Ear Infection | Diagnosis & Treatment

How are ear infections diagnosed?

Your child’s doctor will take a medical history and examine the outer ear and eardrum using an otoscope. This is a lighted instrument that allows the physician to see inside the ear. An eardrum that looks bulging and red is likely infected.

The doctor may also use a pneumatic otoscope, which blows a puff of air into the ear canal to test eardrum movement. If the eardrum doesn’t move easily back and forth, it could be a sign of fluid or negative pressure in the middle ear space.  

If the diagnosis is still not clear, your doctor may use a test called tympanometry. This test uses air pressure and sound tones to measure the flexibility of eardrum at various pressures. Negative pressure in the middle ear, or middle ear fluid, decrease the motion of the ear drum, which can be detected by tympanometry.

How are ear infections treated?

Your child’s doctor will likely prescribe antibiotics by mouth to treat the infection and may also give your child pain medicine.

If your child gets ear infections several times a year, your child's doctor may suggest a procedure to place small tubes in the eardrums to help drain the fluid and relieve the pressure from the middle ear.

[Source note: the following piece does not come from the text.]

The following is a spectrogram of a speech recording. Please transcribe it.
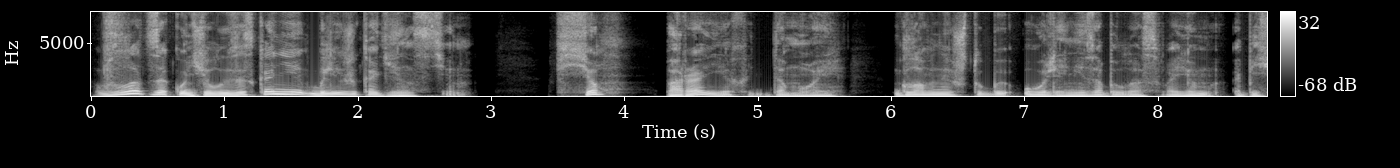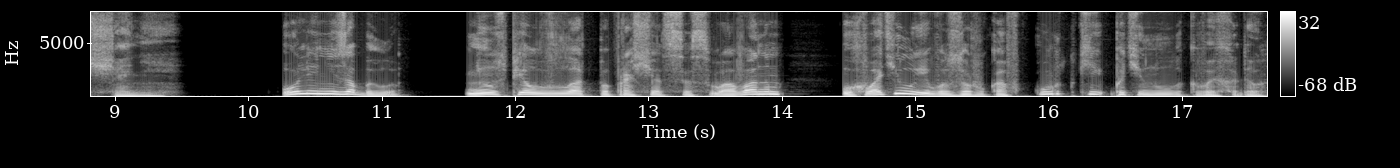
Влад закончил изыскание ближе к одиннадцати. Все, пора ехать домой. Главное, чтобы Оля не забыла о своем обещании. Оля не забыла. Не успел Влад попрощаться с Вованом, ухватила его за рукав куртки, потянула к выходу.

Your child's doctor may also recommend removing the adenoids (lymph tissue located in the space above the soft roof of the mouth) if they are infected. This helps some children with chronic ear infections.